KEY POINTS

  • The man shot the basking elephant seal with a .45-caliber pistol
  • He pleaded guilty to "taking a marine mammal"
  • He is likely to face at least one year in prison for the misdemeanor

A man pleaded guilty of fatally shooting an elephant seal, a species protected under federal law, on a California beach last year, prosecutors said Monday.

Jordan Gerbich, 30, who now lives in Utah, had been residing in California’s Santa Maria County when he shot the seal, the U.S. Attorney’s Office for the Central District of California said.

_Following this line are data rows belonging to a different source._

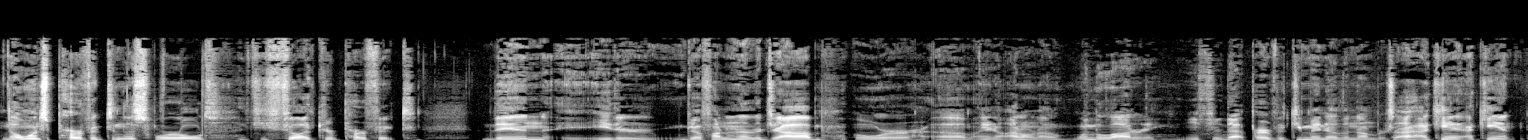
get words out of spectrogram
No one's perfect in this world. If you feel like you're perfect, then either go find another job or um, you know I don't know win the lottery. If you're that perfect, you may know the numbers. I, I can't I can't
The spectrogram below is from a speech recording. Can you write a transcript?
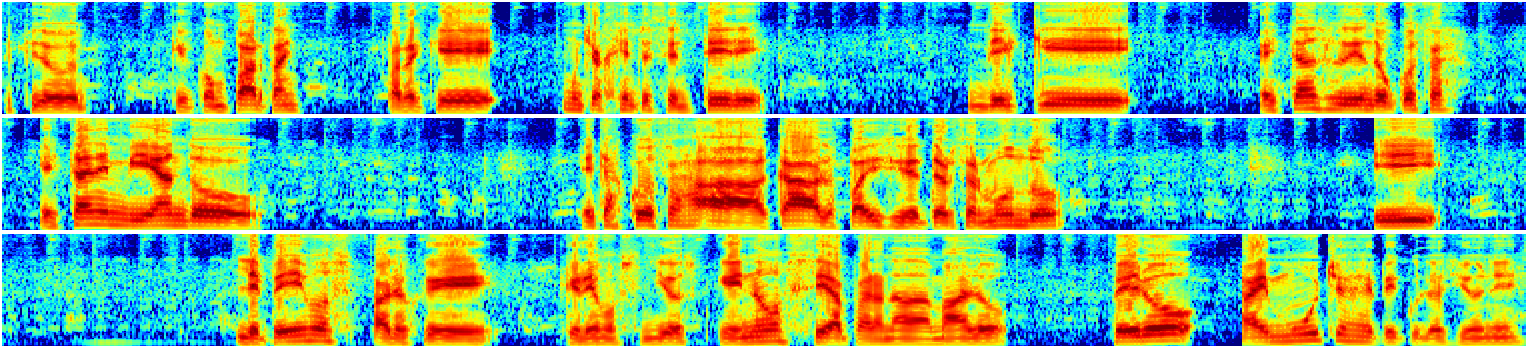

Gerbich admitted in his plea agreement that he shot the marine animal with a .45-caliber pistol as it was basking on the beach in an area adjacent to Piedras Blancas Marine Reserve and Monterey Bay National Marine Sanctuary near San Simeon.

Gerbich could face up to one year in federal prison for the misdemeanor. His sentencing is scheduled for April 12, 2021.

Prosecutors demanded his sentence be reduced to six months, three of which he can serve in home confinement, according to NBC News.

It wasn’t mentioned in the court documents why Gerbich shot the animal.

Elephant seals derived their name from their large appearance. They are known to inhabit in huge numbers in the central North Pacific Ocean, throughout the area between Alaska and Mexico. The species typically visit the Channel Islands of California to breed and are found in colonies off southern California. These marine animals make frequent visits to California’s offshore islands. The species is protected by the Marine Mammal Protection Act.

In April 2018, a Miami fisherman was cited by authorities for harvesting a lemon shark, a federally protected species. Jose Medina, 63, was stopped by deputies on a highway and the carcass of the shark was found inside a cooler at the bed of the truck. Medina told cops he found the shark on the shoreline and collected it. Cops immediately seized the shark. Medina was facing hundreds of dollars in penalty for the offense. The Florida Fish and Wildlife Conservation Commission protects the lemon sharks due to low reproduction rates and fears of over-harvesting.

Baby Elephant Seal An Elephant Seal pup sits in a pool at the Marine Mammal Center on April 20, 2017 in Sausalito, California. Photo: Getty Images